The Vikings finished 11-1 in the last dozen regular season games with Keenum completing 69.3% of his passes with a 99.3 passer rating. It was an awful year for quarterbacks getting injured (Aaron Rodgers, Andrew Luck, Carson Palmer, Ryan Tannehill, Carson Wentz, etc.), and that certainly helped Keenum in the rankings, but he still finished No. 1 in DVOA and No. 2 in QBR. The White Dude with Dreads had already moved on to politics and fighting the good fight against MAGA, but he had to be ecstatic about this unexpected development.
Then the playoffs happened. The Minneapolis Miracle to Stefon Diggs was a fortunate missed tackle that gave Keenum his first and only playoff win, but that happened.
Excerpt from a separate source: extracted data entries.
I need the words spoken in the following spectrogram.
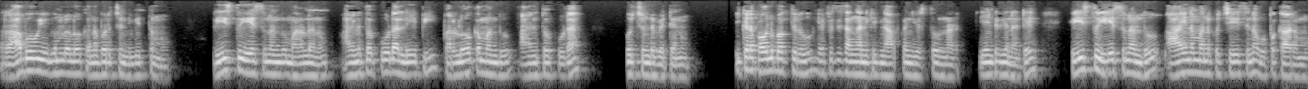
రాబో యుగములలో కనబరుచు నిమిత్తము క్రీస్తు యేసునందు మనలను ఆయనతో కూడా లేపి పరలోకమందు ఆయనతో కూడా కూర్చుండబెట్టాను. ఇక్కడ పౌలు భక్తుడు ఎఫ్ఎస్సి సంఘానికి జ్ఞాపకం చేస్తూ ఉన్నాడు. ఏంటిది అంటే క్రీస్తు యేసునందు ఆయన మనకు చేసిన ఉపకారము.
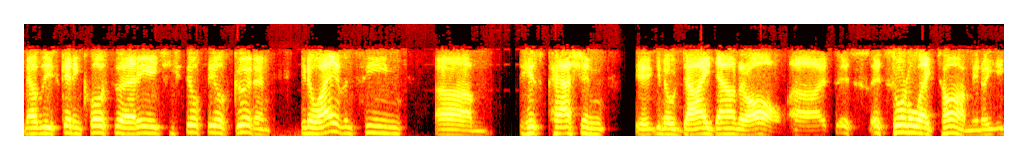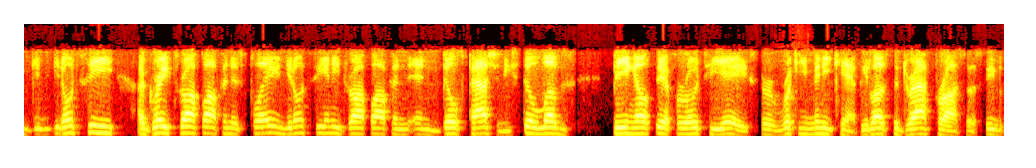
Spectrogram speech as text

It seemed like the Vikings were destined to host the Super Bowl in their home stadium, but maybe I forgot the history of the Vikings that year. In the NFC Championship Game in Philadelphia, Keenum threw a pick-six early that changed the complexion of the game and set off a 38-7 rout.
Even the Vikings had to suspect there was some fool’s gold hidden in that 2017 season, so Keenum was not re-signed and went to Denver while Minnesota made a move for Kirk Cousins. Keenum threw for a career-high 3,890 yards in 2018 with the Broncos, but the team finished 6-10. He was also 1-7 as Washington’s starter in 2019. Now he is Baker Mayfield’s backup in Cleveland.
So, now you know my favorite “One-year Wonder/Crazy Unexpected Peak Year” in the 21st century. We are not quite done with the one-year wonders, but I need another break before getting into this top 50. I already managed to go over 11,000 words with the first 50, so this is taking on more of a time commitment than I expected, but I hope you are enjoying these trips down memory lane.